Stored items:
————————

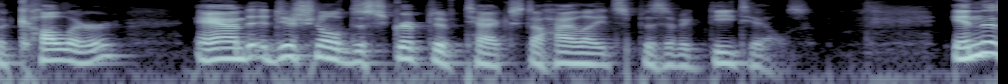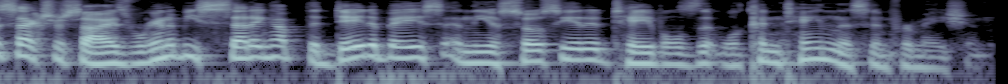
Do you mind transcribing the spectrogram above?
the color, and additional descriptive text to highlight specific details. In this exercise, we're going to be setting up the database and the associated tables that will contain this information.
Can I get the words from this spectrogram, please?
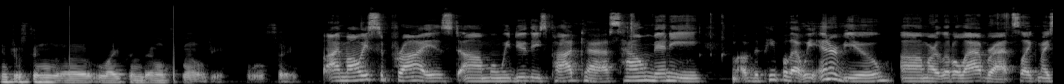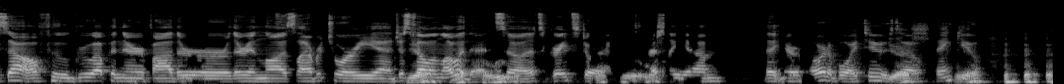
interesting uh, life in dental technology, we'll say. I'm always surprised um, when we do these podcasts how many of the people that we interview um, are little lab rats like myself who grew up in their father or their in law's laboratory and just fell in love with it. So that's a great story, Absolutely. especially um, that you're a Florida boy too. So thank you. yeah.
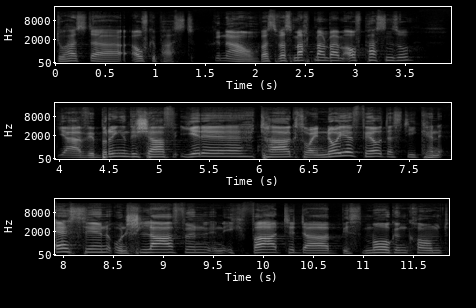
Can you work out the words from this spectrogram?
Du hast da aufgepasst. Genau. Was, was macht man beim Aufpassen so? Ja, wir bringen die Schafe jeden Tag so ein neues Feld, dass die können essen und schlafen. Und ich warte da, bis morgen kommt,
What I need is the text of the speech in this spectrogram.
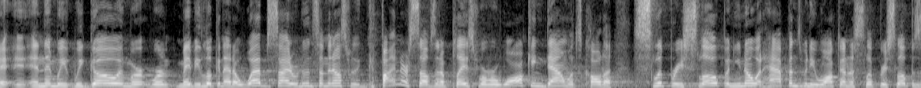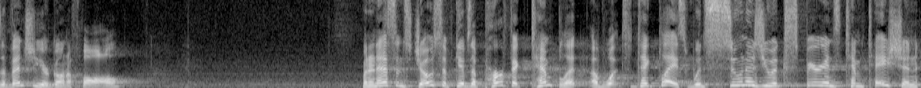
and then we, we go and we're, we're maybe looking at a website or doing something else. We find ourselves in a place where we're walking down what's called a slippery slope. And you know what happens when you walk down a slippery slope is eventually you're going to fall. When in essence, Joseph gives a perfect template of what to take place. When soon as you experience temptation,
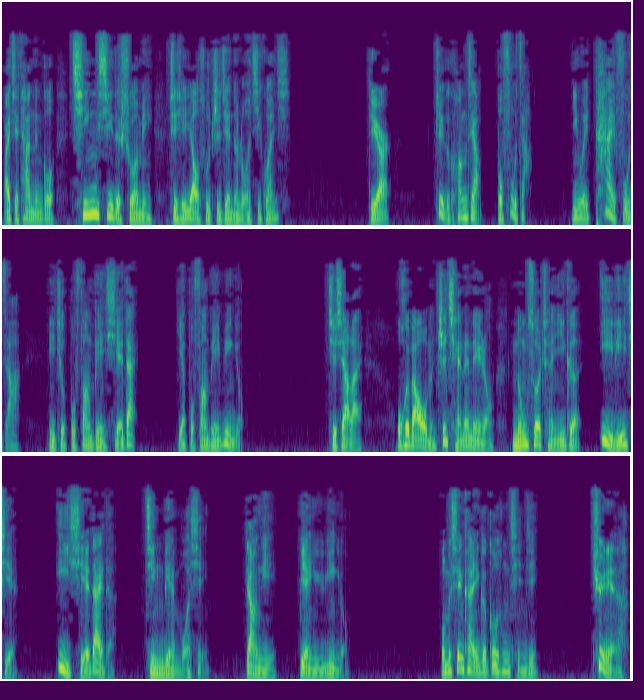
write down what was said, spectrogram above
而且它能够清晰地说明这些要素之间的逻辑关系。第二，这个框架不复杂，因为太复杂你就不方便携带，也不方便运用。接下来我会把我们之前的内容浓缩成一个易理解、易携带的精炼模型，让你便于运用。我们先看一个沟通情境：去年啊。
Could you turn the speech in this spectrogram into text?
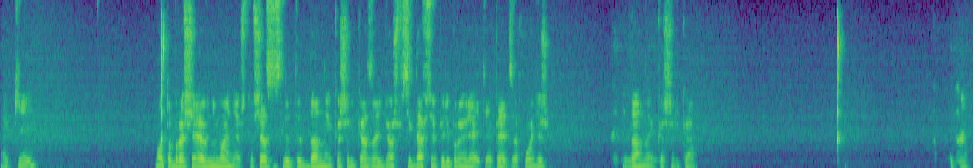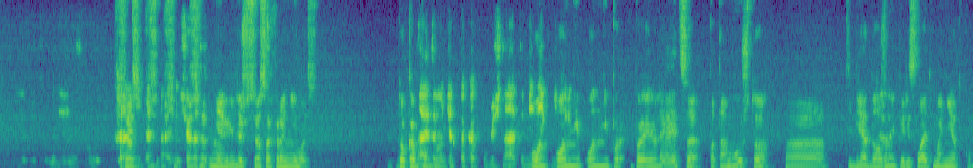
Окей. Вот обращаю внимание, что сейчас, если ты данные кошелька зайдешь, всегда все перепроверяйте. Опять заходишь в данные кошелька. Все, все, все, не, видишь, все сохранилось. Только а этого нет пока публично. А, ты мне он, не, он, не, он не проявляется, потому что э, тебе должны переслать монетку.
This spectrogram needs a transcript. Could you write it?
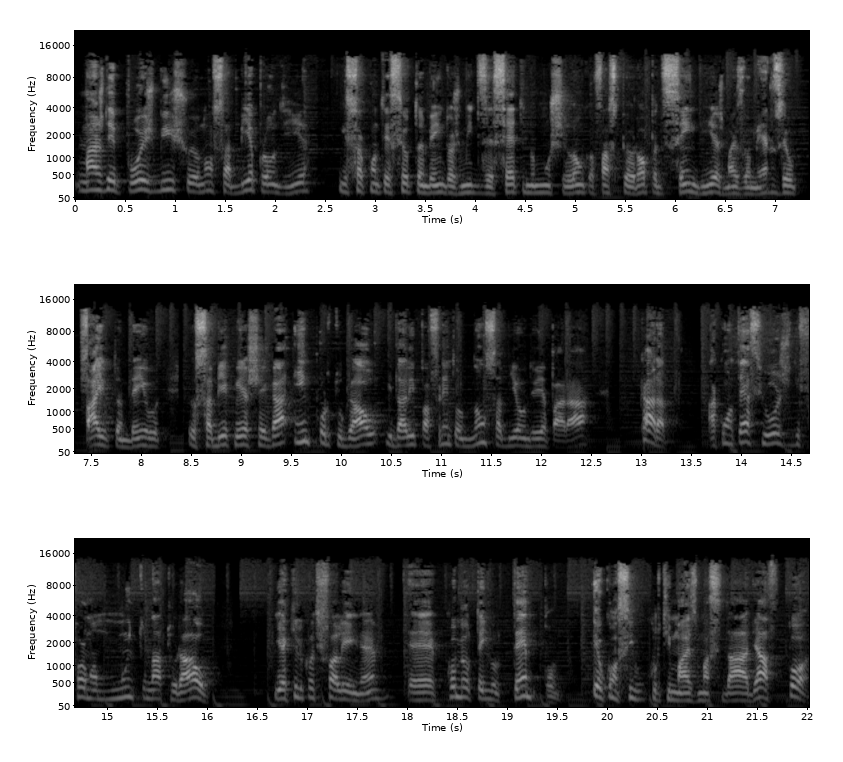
mas depois, bicho, eu não sabia para onde ia. Isso aconteceu também em 2017, no mochilão que eu faço para Europa de 100 dias, mais ou menos. Eu saio também, eu, eu sabia que eu ia chegar em Portugal e dali para frente eu não sabia onde eu ia parar. Cara, acontece hoje de forma muito natural e aquilo que eu te falei, né? É, como eu tenho tempo, eu consigo curtir mais uma cidade. Ah, pô,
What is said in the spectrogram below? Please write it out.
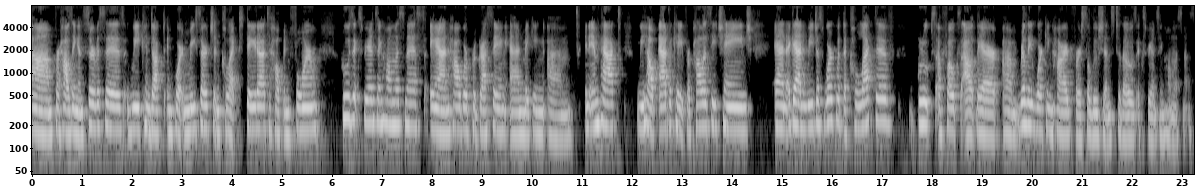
um, for housing and services. We conduct important research and collect data to help inform who's experiencing homelessness and how we're progressing and making um, an impact. We help advocate for policy change. And again, we just work with the collective groups of folks out there um, really working hard for solutions to those experiencing homelessness.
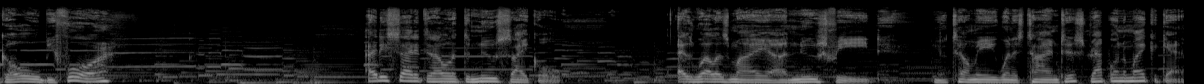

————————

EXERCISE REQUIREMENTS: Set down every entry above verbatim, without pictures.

RESPONSE:
Do you mind transcribing the spectrogram above?
the color, and additional descriptive text to highlight specific details. In this exercise, we're going to be setting up the database and the associated tables that will contain this information.
Can I get the words from this spectrogram, please?
interesting uh, life in dental technology, we'll say. I'm always surprised um, when we do these podcasts how many of the people that we interview um, are little lab rats like myself who grew up in their father or their in law's laboratory and just fell in love with it. So that's a great story, Absolutely. especially um, that you're a Florida boy too. So thank you. yeah.
Can you work out the words from this spectrogram?
Du hast da aufgepasst. Genau. Was, was macht man beim Aufpassen so? Ja, wir bringen die Schafe jeden Tag so ein neues Feld, dass die können essen und schlafen. Und ich warte da, bis morgen kommt,
What I need is the text of the speech in this spectrogram.
and then we, we go and we're, we're maybe looking at a website or doing something else. We find ourselves in a place where we're walking down what's called a slippery slope. And you know what happens when you walk down a slippery slope is eventually you're going to fall. When in essence, Joseph gives a perfect template of what to take place. When soon as you experience temptation,
write down what was said, spectrogram above
而且它能够清晰地说明这些要素之间的逻辑关系。第二，这个框架不复杂，因为太复杂你就不方便携带，也不方便运用。接下来我会把我们之前的内容浓缩成一个易理解、易携带的精炼模型，让你便于运用。我们先看一个沟通情境：去年啊。
Could you turn the speech in this spectrogram into text?
Окей. Вот обращаю внимание, что сейчас, если ты данные кошелька зайдешь, всегда все перепроверяйте. Опять заходишь в данные кошелька. Все, все, все, не, видишь, все сохранилось. Только а этого нет пока публично. А, ты мне он, не, он, не, он не проявляется, потому что э, тебе должны переслать монетку.
This spectrogram needs a transcript. Could you write it?
mas depois, bicho, eu não sabia para onde ia. Isso aconteceu também em 2017, no mochilão que eu faço para Europa de 100 dias, mais ou menos. Eu saio também, eu, eu sabia que eu ia chegar em Portugal e dali para frente eu não sabia onde eu ia parar. Cara, acontece hoje de forma muito natural e aquilo que eu te falei, né? É, como eu tenho tempo, eu consigo curtir mais uma cidade. Ah, pô,
What is said in the spectrogram below? Please write it out.
um, for housing and services. We conduct important research and collect data to help inform who's experiencing homelessness and how we're progressing and making um, an impact. We help advocate for policy change. And again, we just work with the collective groups of folks out there um, really working hard for solutions to those experiencing homelessness.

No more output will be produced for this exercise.